Press briefing addresses Manomet study

By Lisa Gibson | May 31, 2010
In the wake of misinterpretation and oversimplification of the Manomet Massachusetts biomass study findings, forest, farm and labor union representatives are speaking at a media briefing event in Holyoke, Mass., July 27. "Farmers, Forest and Labor Speak Out on New DOER Biomass Regulations" will be held in response to public input meetings held by the State Department of Energy Resources (DOER) July 27 and 28.

Wayne Lehman Jr., organizer and field representative for Laborers Union Local 596, will kick off the event, followed by Jim Kelly, president of the Massachusetts Association of Professional Foresters. Sarah la Cour, director of Conservation and Planning for W.D. Cowls, Inc., Land Company and member of the Massachusetts Forest Owners Association, will also speak at the event, along with Brad Mitchell, director of government affairs for the Massachusetts Farm Bureau Federation. The media briefing will wrap up with speaker Ken Lynds, president of the Massachusetts Wood Producers Association, and Gregory Cox, of the Massachusetts Forest Landowners Association. The event grew from Citizens for a Clean Economy, a campaign to educate voters of the negative impacts of a ballot initiative that would have unreasonably limited biomass power plant emissions. The group pushing for the initiative has taken it off the table in light of the Manomet study findings and subsequent actions.

The study, "Biomass Sustainability and Carbon Policy Study," was commissioned largely because of citizen opposition to biomass power plants in Massachusetts. It was released June 10 and outlined a debt-then-dividend model of biomass greenhouse gas impacts, saying biomass emits more greenhouses gases than coal per unit of energy, but pays back carbon debt as the forests re-grow. Several mainstream media, including the Associated Press, reported simply that biomass is dirtier than coal, prompting clarification letters from Manomet regarding the reports. The DOER will use the findings of the study to determine whether biomass power will qualify for the state's renewable portfolio standard. Without that qualification, plants lose a key portion of revenue, making biomass power uneconomic. The study can be seen in its entirety at

At the beginning of July, the Commonwealth of Massachusetts sent a letter to the DOER, requesting swift policy change in light of the findings, which unfortunately studied only new forest biomass, not waste wood, residues and other feedstocks the plants will actually use.
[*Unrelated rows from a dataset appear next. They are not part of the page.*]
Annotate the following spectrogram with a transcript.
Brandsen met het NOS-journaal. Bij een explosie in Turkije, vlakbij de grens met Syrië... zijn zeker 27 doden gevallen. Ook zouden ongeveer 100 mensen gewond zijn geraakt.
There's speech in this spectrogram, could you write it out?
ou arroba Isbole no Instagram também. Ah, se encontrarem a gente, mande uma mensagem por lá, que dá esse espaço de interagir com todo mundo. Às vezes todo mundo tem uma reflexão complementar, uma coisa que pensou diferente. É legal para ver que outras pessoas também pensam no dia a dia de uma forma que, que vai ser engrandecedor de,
That letter, however, was issued two days before the public comment period was up, July 9. The participants in the media briefing are concerned that the rule-making process will be driven more by election-year politics than sound, peer-reviewed science, they say.

The focus of the event will be on: job creation; ecosystem benefits of markets for low-grade waste wood; the need to sustain rural communities; financial benefits for communities hosting a biomass facility; the urgency of weaning the country off fossil fuels; and support for rules that promote sustainability and carbon benefits but concern regarding the rule-making process.
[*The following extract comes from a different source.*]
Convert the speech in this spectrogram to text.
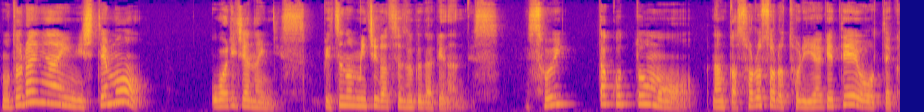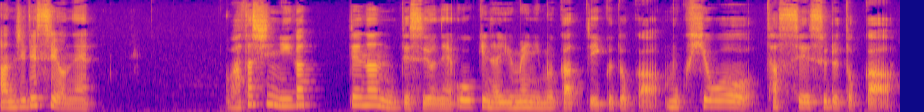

The media briefing will be at 11 a.m. Eastern time at the office of the Laborers Local 596 at 345 Northampton Highway. The DOER's public meetings will be held July 27 from 2 p.m. to 4 p.m. Eastern time at Gardner Auditorium in the Massachusetts Statehouse in Boston, and July 28 from 6 p.m. to 8 p.m. Eastern time in the Leslie Philips Auditorium at Holyoke Community College in Holyoke.
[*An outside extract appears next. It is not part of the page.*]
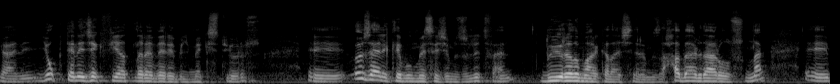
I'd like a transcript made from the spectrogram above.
yani yok denecek fiyatlara verebilmek istiyoruz. Ee, özellikle bu mesajımızı lütfen duyuralım arkadaşlarımıza, haberdar olsunlar. Ee,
The study, findings and methodology will also be discussed during a general session panel - Examining the Sustainability and Carbon Neutrality of Forest-Derived Biomass - at Biomass Magazine's Northeast Biomass Conference & Expo Aug. 4-6 in Boston. The panel will include Tom Walker, a Manomet consultant who will discuss the study, specifically the carbon accounting; Dave Tenny, president and CEO of the National Alliance of Forest Owners; Bob Perschel, Northeast Region Director of the Forest Guild; Michael Goergen, executive vice president and CEO of Society of American Foresters; and moderator Dwayne Breger, director of renewable and alternative energy development at the DOER.